■ **WHAT THE EXERCISE ASKS**: Return the line that contains "complete text of speech, see spectrogram" plus every line after it to the end of the entries below, exactly as given, and stop there.

--- PROVIDED DATA Enclosed Below ---

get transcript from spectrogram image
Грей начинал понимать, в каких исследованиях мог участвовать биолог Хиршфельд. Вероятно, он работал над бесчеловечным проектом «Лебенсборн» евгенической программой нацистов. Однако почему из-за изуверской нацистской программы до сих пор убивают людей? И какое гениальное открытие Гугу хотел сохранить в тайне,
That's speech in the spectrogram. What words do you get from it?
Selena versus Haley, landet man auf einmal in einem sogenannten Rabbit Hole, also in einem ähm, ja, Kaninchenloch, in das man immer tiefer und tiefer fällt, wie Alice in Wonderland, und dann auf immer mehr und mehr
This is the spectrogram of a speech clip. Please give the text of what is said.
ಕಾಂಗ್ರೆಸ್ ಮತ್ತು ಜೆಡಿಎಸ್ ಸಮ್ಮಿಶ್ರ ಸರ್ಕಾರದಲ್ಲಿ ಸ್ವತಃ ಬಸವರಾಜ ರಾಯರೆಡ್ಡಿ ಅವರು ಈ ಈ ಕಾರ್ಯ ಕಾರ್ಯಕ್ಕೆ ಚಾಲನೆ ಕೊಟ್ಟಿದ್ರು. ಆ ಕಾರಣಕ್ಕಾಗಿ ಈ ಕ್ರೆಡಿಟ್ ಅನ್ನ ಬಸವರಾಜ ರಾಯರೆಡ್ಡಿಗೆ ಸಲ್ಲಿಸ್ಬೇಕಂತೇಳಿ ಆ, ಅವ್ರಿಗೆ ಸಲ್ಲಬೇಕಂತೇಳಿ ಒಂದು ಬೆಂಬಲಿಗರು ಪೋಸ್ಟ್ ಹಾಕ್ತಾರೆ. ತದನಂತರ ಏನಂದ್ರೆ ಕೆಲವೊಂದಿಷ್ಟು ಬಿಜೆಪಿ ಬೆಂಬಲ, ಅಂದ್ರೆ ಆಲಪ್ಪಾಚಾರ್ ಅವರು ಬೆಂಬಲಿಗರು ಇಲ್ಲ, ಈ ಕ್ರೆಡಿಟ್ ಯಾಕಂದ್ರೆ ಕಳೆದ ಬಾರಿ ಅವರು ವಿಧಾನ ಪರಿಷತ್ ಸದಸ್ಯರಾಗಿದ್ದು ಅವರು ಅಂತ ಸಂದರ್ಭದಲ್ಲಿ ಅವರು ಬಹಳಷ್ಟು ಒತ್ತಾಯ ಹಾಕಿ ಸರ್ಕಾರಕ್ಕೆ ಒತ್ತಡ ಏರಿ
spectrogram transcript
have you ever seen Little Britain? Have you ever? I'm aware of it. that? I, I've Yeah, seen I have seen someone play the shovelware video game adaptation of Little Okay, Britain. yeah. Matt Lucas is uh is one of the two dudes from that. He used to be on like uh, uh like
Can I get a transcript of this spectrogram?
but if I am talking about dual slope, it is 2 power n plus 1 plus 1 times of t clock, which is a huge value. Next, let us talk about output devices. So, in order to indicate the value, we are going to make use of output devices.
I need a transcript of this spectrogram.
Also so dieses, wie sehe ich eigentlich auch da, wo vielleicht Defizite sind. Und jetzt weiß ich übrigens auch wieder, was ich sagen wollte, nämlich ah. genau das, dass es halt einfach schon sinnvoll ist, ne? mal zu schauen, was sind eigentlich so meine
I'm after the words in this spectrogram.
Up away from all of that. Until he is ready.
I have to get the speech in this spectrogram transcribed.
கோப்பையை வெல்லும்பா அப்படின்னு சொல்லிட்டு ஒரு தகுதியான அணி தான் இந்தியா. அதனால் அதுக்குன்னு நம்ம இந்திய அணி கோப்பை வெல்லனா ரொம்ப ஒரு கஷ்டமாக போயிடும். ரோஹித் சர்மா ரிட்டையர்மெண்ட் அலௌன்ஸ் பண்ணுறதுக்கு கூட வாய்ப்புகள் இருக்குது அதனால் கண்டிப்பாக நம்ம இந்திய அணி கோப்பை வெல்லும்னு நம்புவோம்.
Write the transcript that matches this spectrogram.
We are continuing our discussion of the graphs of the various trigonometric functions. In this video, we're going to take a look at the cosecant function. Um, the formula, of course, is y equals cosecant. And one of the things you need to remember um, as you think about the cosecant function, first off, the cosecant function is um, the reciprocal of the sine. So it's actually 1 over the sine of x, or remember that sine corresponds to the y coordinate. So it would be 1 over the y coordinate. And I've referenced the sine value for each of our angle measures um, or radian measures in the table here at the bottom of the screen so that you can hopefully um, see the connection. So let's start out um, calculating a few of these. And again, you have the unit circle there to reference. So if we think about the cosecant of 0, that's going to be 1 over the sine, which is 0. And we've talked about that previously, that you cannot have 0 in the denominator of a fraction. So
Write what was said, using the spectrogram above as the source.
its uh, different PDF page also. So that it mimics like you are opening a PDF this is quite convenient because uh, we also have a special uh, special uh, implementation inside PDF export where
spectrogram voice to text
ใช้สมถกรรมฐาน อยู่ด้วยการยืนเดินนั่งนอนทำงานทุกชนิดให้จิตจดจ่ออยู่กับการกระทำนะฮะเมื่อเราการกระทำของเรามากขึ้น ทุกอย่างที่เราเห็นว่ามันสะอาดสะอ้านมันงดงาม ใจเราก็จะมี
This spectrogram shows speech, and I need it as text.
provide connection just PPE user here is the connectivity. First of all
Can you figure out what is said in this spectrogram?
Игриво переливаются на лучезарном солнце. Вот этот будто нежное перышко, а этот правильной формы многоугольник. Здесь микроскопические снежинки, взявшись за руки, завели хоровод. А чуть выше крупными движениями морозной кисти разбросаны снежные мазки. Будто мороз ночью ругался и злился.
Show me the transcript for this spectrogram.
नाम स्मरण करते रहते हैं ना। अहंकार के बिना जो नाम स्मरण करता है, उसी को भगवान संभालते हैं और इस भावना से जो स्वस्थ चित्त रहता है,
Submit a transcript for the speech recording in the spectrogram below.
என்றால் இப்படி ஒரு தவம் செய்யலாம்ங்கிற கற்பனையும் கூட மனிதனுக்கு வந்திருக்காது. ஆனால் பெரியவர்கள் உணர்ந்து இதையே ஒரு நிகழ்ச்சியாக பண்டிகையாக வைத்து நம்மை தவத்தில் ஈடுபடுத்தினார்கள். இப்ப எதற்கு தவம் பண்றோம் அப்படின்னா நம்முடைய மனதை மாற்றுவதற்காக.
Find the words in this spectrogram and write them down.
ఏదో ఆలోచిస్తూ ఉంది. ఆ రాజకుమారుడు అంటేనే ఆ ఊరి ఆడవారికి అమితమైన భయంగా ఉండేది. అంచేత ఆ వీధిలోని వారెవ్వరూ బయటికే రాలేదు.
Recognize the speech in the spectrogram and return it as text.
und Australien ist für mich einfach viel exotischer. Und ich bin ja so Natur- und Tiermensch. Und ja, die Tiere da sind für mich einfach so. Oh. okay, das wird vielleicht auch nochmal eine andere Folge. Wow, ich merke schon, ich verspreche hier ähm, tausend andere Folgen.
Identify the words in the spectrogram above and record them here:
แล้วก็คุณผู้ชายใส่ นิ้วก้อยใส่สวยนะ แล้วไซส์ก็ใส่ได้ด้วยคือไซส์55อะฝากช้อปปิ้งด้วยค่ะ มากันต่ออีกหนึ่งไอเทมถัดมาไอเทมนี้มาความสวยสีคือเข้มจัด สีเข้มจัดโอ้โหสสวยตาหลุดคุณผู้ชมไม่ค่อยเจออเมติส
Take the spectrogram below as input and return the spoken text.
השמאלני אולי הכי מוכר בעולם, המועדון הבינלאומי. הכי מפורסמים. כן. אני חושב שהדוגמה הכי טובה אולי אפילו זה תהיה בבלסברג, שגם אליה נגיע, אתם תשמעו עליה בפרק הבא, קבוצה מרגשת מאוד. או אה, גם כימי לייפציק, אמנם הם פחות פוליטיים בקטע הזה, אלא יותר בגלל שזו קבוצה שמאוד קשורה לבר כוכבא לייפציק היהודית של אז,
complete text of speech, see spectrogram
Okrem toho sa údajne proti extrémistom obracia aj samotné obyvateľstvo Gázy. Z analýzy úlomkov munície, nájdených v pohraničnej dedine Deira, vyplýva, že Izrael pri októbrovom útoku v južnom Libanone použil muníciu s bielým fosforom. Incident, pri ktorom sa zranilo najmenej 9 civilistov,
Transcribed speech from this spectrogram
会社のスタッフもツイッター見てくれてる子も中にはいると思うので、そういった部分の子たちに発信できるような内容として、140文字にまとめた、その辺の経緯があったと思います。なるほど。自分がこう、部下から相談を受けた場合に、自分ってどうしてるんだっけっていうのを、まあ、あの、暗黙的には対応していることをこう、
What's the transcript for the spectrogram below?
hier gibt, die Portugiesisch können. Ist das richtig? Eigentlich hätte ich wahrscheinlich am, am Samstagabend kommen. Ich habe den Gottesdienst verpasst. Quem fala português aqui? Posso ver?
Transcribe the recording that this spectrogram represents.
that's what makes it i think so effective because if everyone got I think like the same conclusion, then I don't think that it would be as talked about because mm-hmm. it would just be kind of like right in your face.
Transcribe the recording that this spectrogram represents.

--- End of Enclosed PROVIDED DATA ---

■ **EXERCISE SOLUTION**:
complete text of speech, see spectrogram
Okrem toho sa údajne proti extrémistom obracia aj samotné obyvateľstvo Gázy. Z analýzy úlomkov munície, nájdených v pohraničnej dedine Deira, vyplýva, že Izrael pri októbrovom útoku v južnom Libanone použil muníciu s bielým fosforom. Incident, pri ktorom sa zranilo najmenej 9 civilistov,
Transcribed speech from this spectrogram
会社のスタッフもツイッター見てくれてる子も中にはいると思うので、そういった部分の子たちに発信できるような内容として、140文字にまとめた、その辺の経緯があったと思います。なるほど。自分がこう、部下から相談を受けた場合に、自分ってどうしてるんだっけっていうのを、まあ、あの、暗黙的には対応していることをこう、
What's the transcript for the spectrogram below?
hier gibt, die Portugiesisch können. Ist das richtig? Eigentlich hätte ich wahrscheinlich am, am Samstagabend kommen. Ich habe den Gottesdienst verpasst. Quem fala português aqui? Posso ver?
Transcribe the recording that this spectrogram represents.
that's what makes it i think so effective because if everyone got I think like the same conclusion, then I don't think that it would be as talked about because mm-hmm. it would just be kind of like right in your face.
Transcribe the recording that this spectrogram represents.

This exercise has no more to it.